EXERCISE DETAILS. The result should be the listing below, restated exactly, with its pictures left out.

====== STORED DATA ======

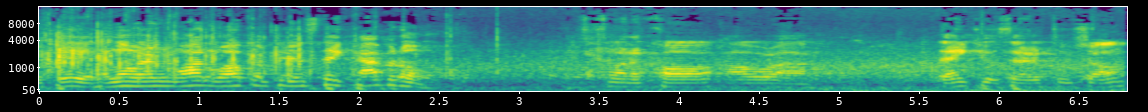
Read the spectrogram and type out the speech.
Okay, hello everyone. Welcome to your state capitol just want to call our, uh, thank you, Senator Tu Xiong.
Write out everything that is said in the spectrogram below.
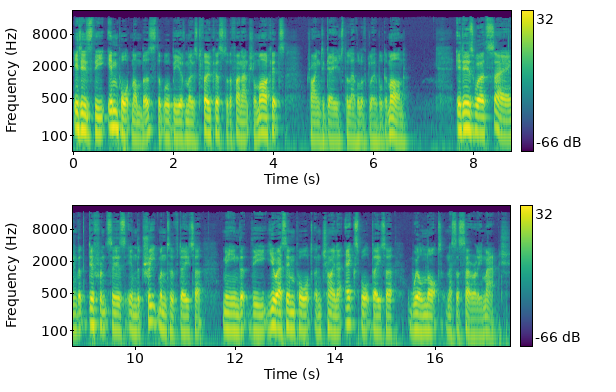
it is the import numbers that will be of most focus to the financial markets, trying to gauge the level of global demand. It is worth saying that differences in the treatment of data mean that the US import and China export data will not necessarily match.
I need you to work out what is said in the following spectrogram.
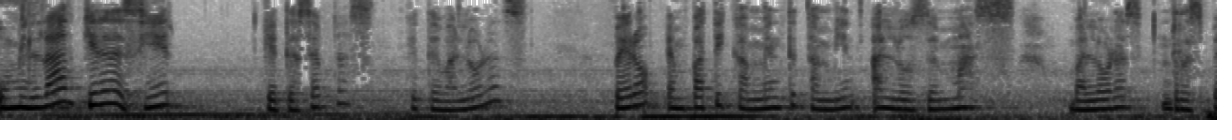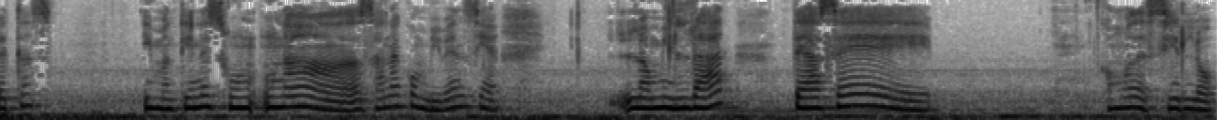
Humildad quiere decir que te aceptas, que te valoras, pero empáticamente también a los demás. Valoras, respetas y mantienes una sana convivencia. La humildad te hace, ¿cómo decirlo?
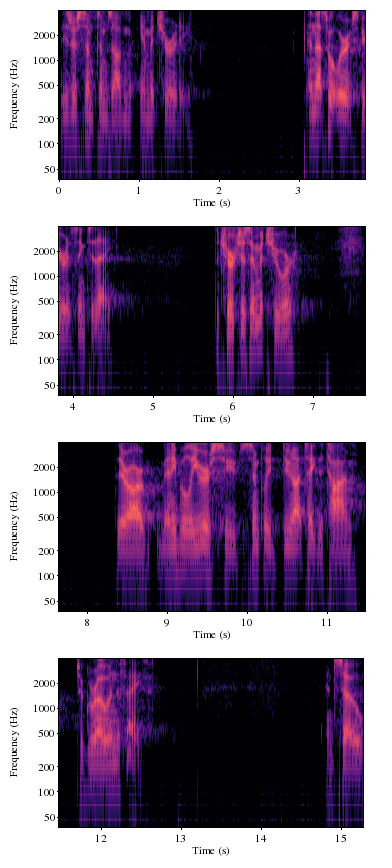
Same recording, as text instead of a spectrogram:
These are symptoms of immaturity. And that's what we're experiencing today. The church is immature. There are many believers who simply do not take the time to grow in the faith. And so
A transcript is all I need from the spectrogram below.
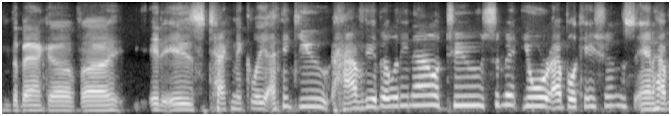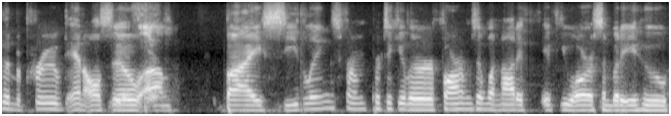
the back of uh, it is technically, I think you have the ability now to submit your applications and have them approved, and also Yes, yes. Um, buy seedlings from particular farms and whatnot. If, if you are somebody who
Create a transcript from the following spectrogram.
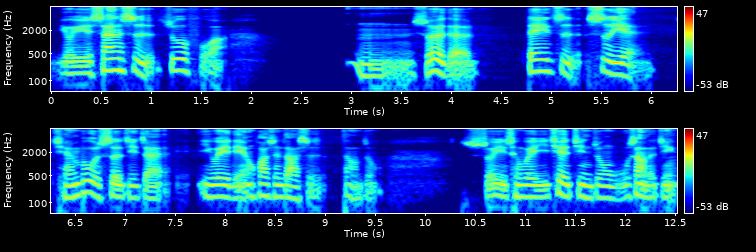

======

TASK SOLUTION.
Read the spectrogram and type out the speech.
Okay, hello everyone. Welcome to your state capitol just want to call our, uh, thank you, Senator Tu Xiong.
Write out everything that is said in the spectrogram below.
it is the import numbers that will be of most focus to the financial markets, trying to gauge the level of global demand. It is worth saying that differences in the treatment of data mean that the US import and China export data will not necessarily match.
I need you to work out what is said in the following spectrogram.
Humildad quiere decir que te aceptas, que te valoras, pero empáticamente también a los demás. Valoras, respetas y mantienes una sana convivencia. La humildad te hace, ¿cómo decirlo?
Same recording, as text instead of a spectrogram:
These are symptoms of immaturity. And that's what we're experiencing today. The church is immature. There are many believers who simply do not take the time to grow in the faith. And so
A transcript is all I need from the spectrogram below.
the back of uh, it is technically, I think you have the ability now to submit your applications and have them approved, and also Yes, yes. Um, buy seedlings from particular farms and whatnot. If, if you are somebody who
Create a transcript from the following spectrogram.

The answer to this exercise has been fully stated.